Compare deterministic measurements

We will then be able to make comparisons based on those metric values. We will later see that we can make comparisons between measurements (or profiles), and also compare a profile with the expectations we would have previously defined.Our exploration of the profiles continues with the call graphs which are tree-like representations of sequences of function and service calls made when handling this request. Again, one box usually represents one function call, even if some less impactful ones can be grouped together to make the overall easier to apprehend at a glance.

Some of those boxes have a colored border. Together, they compose the critical path or the sequence of calls consuming more resources than all the other sequences of calls. The nodes with a colored background consume significantly more resources than the other nodes. In both cases, the stronger the color, the more resource-intensive the element is.

The need for actionable representations of the collected data

This highlights another important aspect of an observability initiative. The amount of data collected may remain worthless unless processed and visualized in an actionable way. Call graphs allow us to spot the most resource-consuming elements for an application quickly, zoom in on them, and climb up the tree until we identify the responsible function calls on our codebase.

Since deterministic observability is multidimensional, there is also one call graph for each available dimension: wall-time, I/0, CPU, peak memory, and network. Not only are we observing each and every function call, but, by evaluating their contribution to all dimensions, we can display specific representations of their dynamics.

The profile also has SQL, HTTP, and Cache tabs, which list an exhaustive list of SQL queries, HTTP calls, and the exact configuration and usage of cache.  That information is inherently accurate because all function calls are observed and scrutinized.

Control performance with automatically evaluated tests

Finally, the possibility of relying on metrics allows performance tests and recommendations. Recommendations are actionable insights prompted when specific combinations of metrics are observed.

As we will see in the next installment of that series, the performance tests rely on user-defined assertions. Every time a profile is made, all the matching assertions will be evaluated against the observed metrics to determine whether the performance requirements are met.

The nature of deterministic profiling

Let’s wrap up by summarizing what we gathered from the deterministic profiling so far.
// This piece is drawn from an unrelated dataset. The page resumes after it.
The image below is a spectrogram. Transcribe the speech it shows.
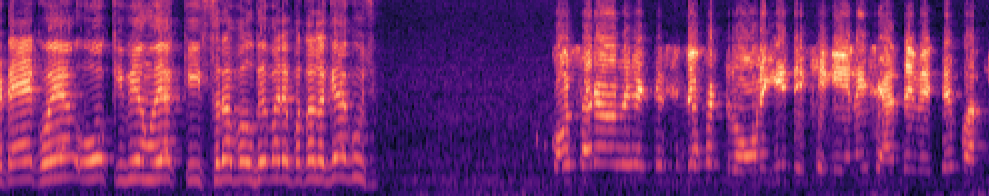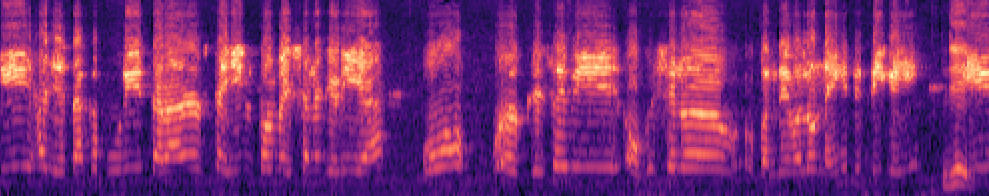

Deterministic profiling is:

  • Multi-dimensional
  • Observe all functions of the designated requests/scripts
  • Two samples can be compared
  • A sample always contains reliable pieces of information
  • Metrics can be derived from samples
  • Strong overhead

In the next post, we will explore how far we can push deterministic observability’s logic. This is also the story of how Blackfire built such a compelling observability solution from its unique profiler. Meanwhile, let’s continue the conversation on Dev.to,  Slack, Reddit, or our new community portal

To better observability and beyond!

The “Understanding continuous profiling” series:

Thomas di Luccio

Thomas is a Developer Relations Engineer at Platform.sh for Blackfire.io. He likes nothing more than understanding the users' needs and helping them find practical and empowering solutions. He’ll support you as a day-to-day user.